U.S. President Barack Obama announced a ban Monday on the practice of holding juveniles in solitary confinement in federal prisons, saying that it could have “devastating, lasting psychological consequences.” In a Washington Post op-ed outlining the move, Obama said that the reforms would affect approximately 10,000 federal prisoners held in solitary confinement.

“The United States is a nation of second chances, but the experience of solitary confinement too often undercuts that second chance,” Obama wrote in the Post op-ed published late Monday. “Those who do make it out often have trouble holding down jobs, reuniting with family and becoming productive members of society. Imagine having served your time and then being unable to hand change over to a customer or look your wife in the eye or hug your children.”

The reforms come just months after Obama, as part of a broader push to overhaul the country’s criminal justice system, ordered the Justice Department to study how solitary confinement was being used by the Federal Bureau of Prison.

In addition to recommending an end to solitary confinement of juveniles, the report — released Monday — also called for limiting solitary confinement for prisoners with mental illness and avoiding the practice as a tool to segregate prisoners who face threats from fellow inmates. These recommendations were also adopted by the president.
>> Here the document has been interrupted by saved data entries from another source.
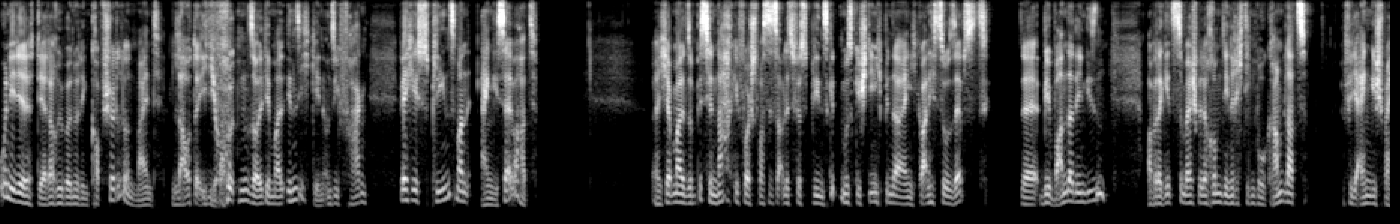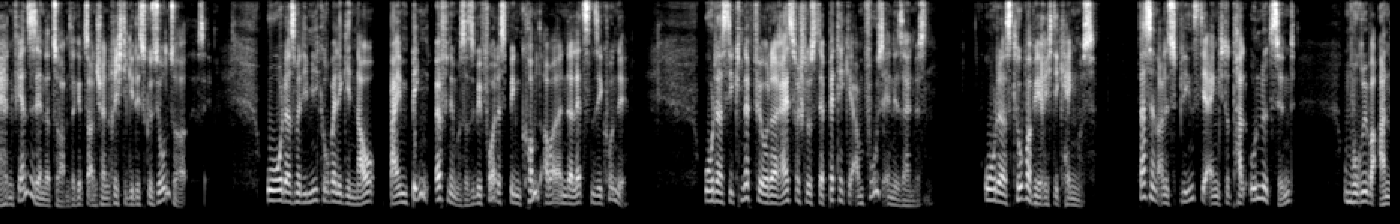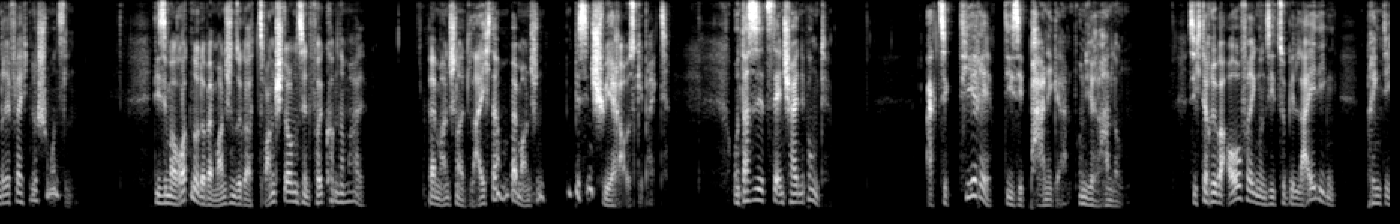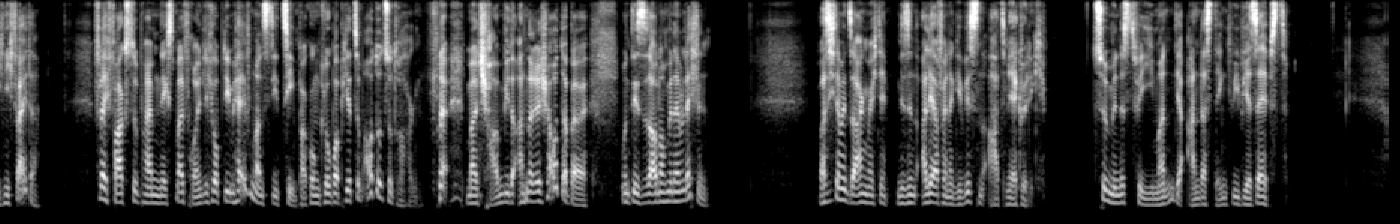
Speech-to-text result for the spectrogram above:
Und jeder, der darüber nur den Kopf schüttelt und meint, lauter Idioten, sollte mal in sich gehen und sich fragen, welche Spleens man eigentlich selber hat. Ich habe mal so ein bisschen nachgeforscht, was es alles für Spleens gibt. Muss gestehen, ich bin da eigentlich gar nicht so selbst äh, bewandert in diesen. Aber da geht es zum Beispiel darum, den richtigen Programmplatz für die eingespeicherten Fernsehsender zu haben. Da gibt es anscheinend richtige Diskussionen zu Hause. Oder dass man die Mikrowelle genau beim Bing öffnen muss, also bevor das Bing kommt, aber in der letzten Sekunde. Oder dass die Knöpfe oder Reißverschluss der Bettdecke am Fußende sein müssen. Oder das Klopapier richtig hängen muss. Das sind alles Spleens, die eigentlich total unnütz sind und worüber andere vielleicht nur schmunzeln. Diese Marotten oder bei manchen sogar Zwangsstörungen sind vollkommen normal. Bei manchen halt leichter und bei manchen ein bisschen schwerer ausgeprägt. Und das ist jetzt der entscheidende Punkt. Akzeptiere diese Paniker und ihre Handlungen. Sich darüber aufregen und sie zu beleidigen, bringt dich nicht weiter. Vielleicht fragst du beim nächsten Mal freundlich, ob du ihm helfen kannst, die 10 Packungen Klopapier zum Auto zu tragen. Mal schauen, wie der andere schaut dabei. Und das ist auch noch mit einem Lächeln. Was ich damit sagen möchte, wir sind alle auf einer gewissen Art merkwürdig. Zumindest für jemanden, der anders denkt wie wir selbst.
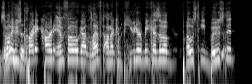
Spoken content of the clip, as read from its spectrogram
Somebody whose boosted- credit card info got left on a computer because of a post he boosted.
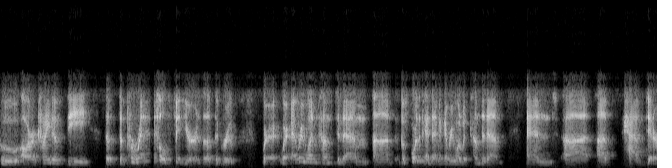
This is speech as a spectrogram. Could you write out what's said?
who are kind of the, the, the parental figures of the group, where where everyone comes to them. Uh, before the pandemic, everyone would come to them and uh, uh, have dinner,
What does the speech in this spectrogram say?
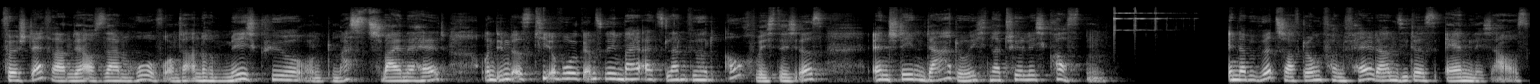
Für Stefan, der auf seinem Hof unter anderem Milchkühe und Mastschweine hält und dem das Tierwohl ganz nebenbei als Landwirt auch wichtig ist, entstehen dadurch natürlich Kosten. In der Bewirtschaftung von Feldern sieht es ähnlich aus.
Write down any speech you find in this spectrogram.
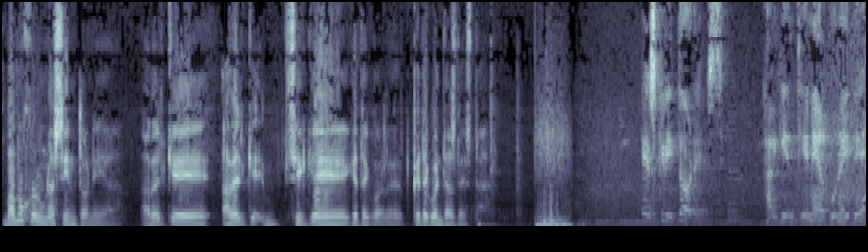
Vamos con una sintonía. A ver qué, a ver qué, sí que, qué te, qué te cuentas de esta. Escritores. ¿Alguien tiene alguna idea?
Over the past year, as his time in office winds down, Obama has stepped up efforts to tackle the hot-button issues of race and criminal justice. He recently commuted the sentences of dozens of mostly nonviolent offenders and is also pushing for a broader, bipartisan overhaul of sentencing rules in Congress later this year.
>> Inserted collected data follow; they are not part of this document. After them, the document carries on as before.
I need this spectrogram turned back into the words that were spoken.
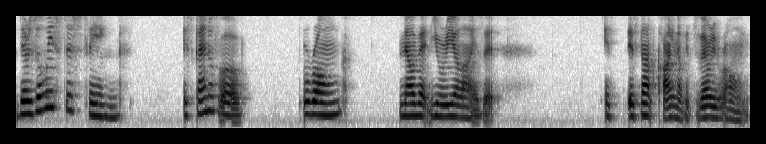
there's always this thing. It's kind of a wrong now that you realize it. It it's not kind of, it's very wrong.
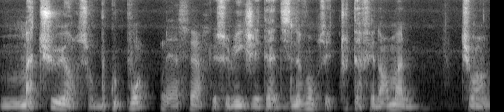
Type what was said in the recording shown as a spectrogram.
mature sur beaucoup de points Bien sûr. que celui que j'étais à 19 ans. C'est tout à fait normal. Tu vois?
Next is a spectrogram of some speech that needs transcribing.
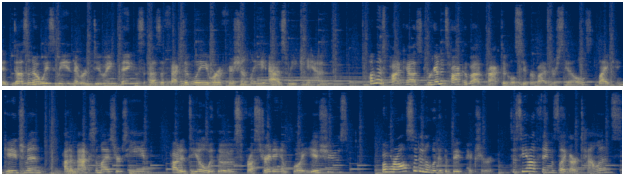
it doesn't always mean that we're doing things as effectively or efficiently as we can. On this podcast, we're going to talk about practical supervisor skills like engagement, how to maximize your team, how to deal with those frustrating employee issues. But we're also going to look at the big picture to see how things like our talents,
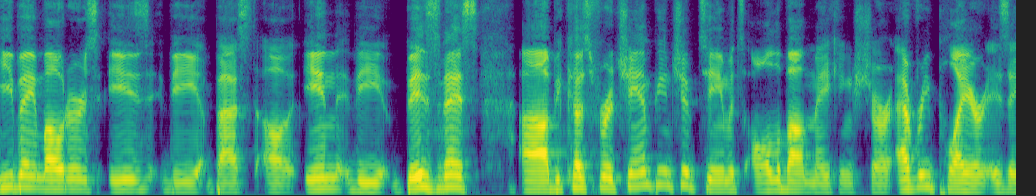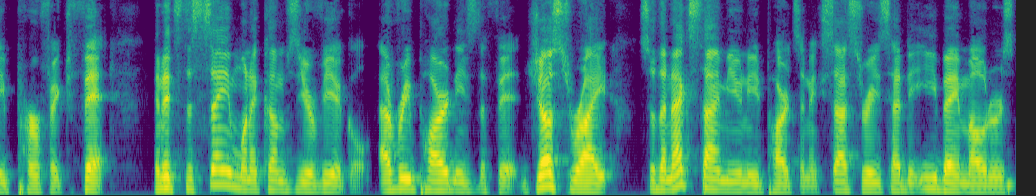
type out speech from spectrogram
eBay Motors is the best uh, in the business uh, because for a championship team, it's all about making sure every player is a perfect fit. And it's the same when it comes to your vehicle. Every part needs to fit just right. So the next time you need parts and accessories, head to eBay Motors.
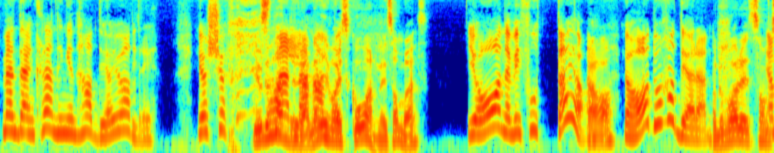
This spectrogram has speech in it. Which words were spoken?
men den klänningen hade jag ju aldrig. Jag köpte... Jo, du hade den när vi var i Skåne i somras. Ja, när vi fotade ja. Ja. Ja, då hade jag den. Och då var det som Ja,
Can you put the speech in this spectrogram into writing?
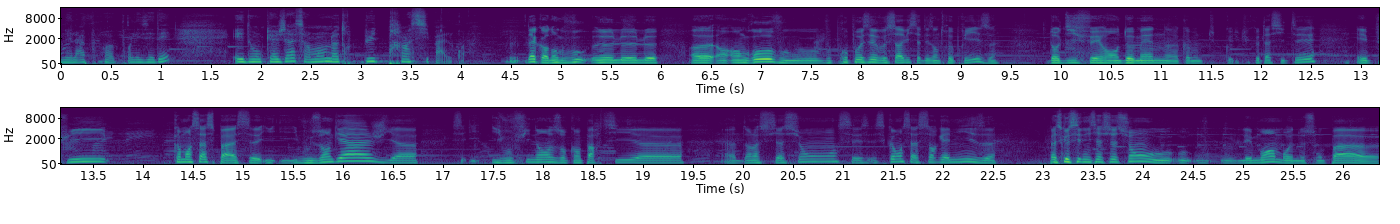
on est là pour, pour les aider. Et donc, je dirais que c'est vraiment notre but principal. Quoi. D'accord, donc vous, le, le- en, en gros, vous, vous proposez vos services à des entreprises dans différents domaines euh, comme tu- que, tu as cité. Et puis, comment ça se passe? Ils, ils vous engagent il ils- Ils vous financent donc en partie euh, euh, dans l'association? Comment ça s'organise? Parce que c'est une association où, où- où les membres ne sont pas... euh,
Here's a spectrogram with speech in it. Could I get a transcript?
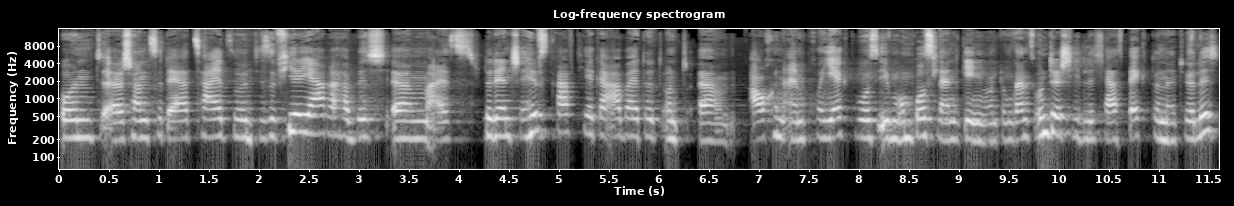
Und äh, schon zu der Zeit, so diese vier Jahre, habe ich ähm, als studentische Hilfskraft hier gearbeitet und ähm, auch in einem Projekt, wo es eben um Russland ging und um ganz unterschiedliche Aspekte natürlich.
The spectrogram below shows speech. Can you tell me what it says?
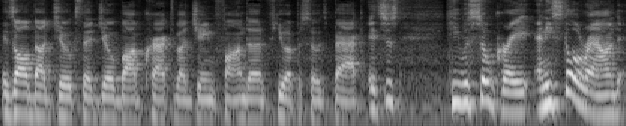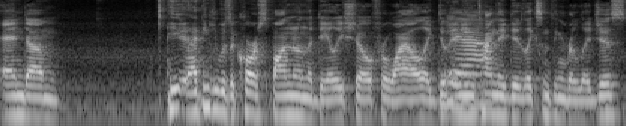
it's all about jokes that Joe Bob cracked about Jane Fonda a few episodes back. It's just he was so great, and he's still around, and um, he, I think he was a correspondent on the Daily Show for a while. Like, do, Yeah. anytime they did like something religious,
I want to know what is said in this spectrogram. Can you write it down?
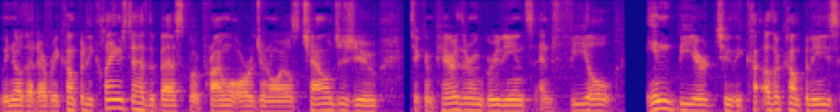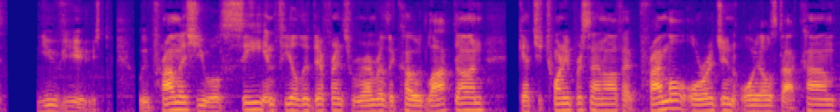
We know that every company claims to have the best, but Primal Origin Oils challenges you to compare their ingredients and feel in beard to the other companies you've used. We promise you will see and feel the difference. Remember the code locked on. Get you 20% off at primaloriginoils.com.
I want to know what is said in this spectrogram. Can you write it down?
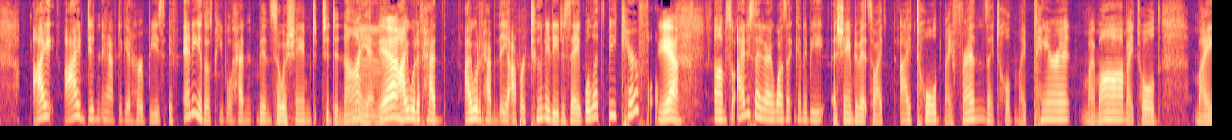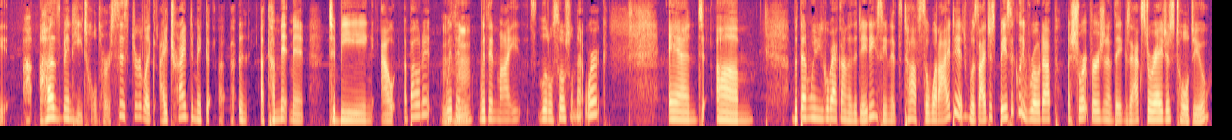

“Reforming solitary confinement is just one part of a broader bipartisan push for criminal justice reform. Every year, we spend $80 billion to keep 2.2 million people incarcerated. Many criminals belong behind bars. But too many others, especially nonviolent drug offenders, are serving unnecessarily long sentences,” Obama wrote, in the op-ed. “That’s why members of Congress in both parties are pushing for change. ... And I hope they will send me legislation as soon as possible that makes our criminal justice system smarter, fairer, less expensive and more effective.”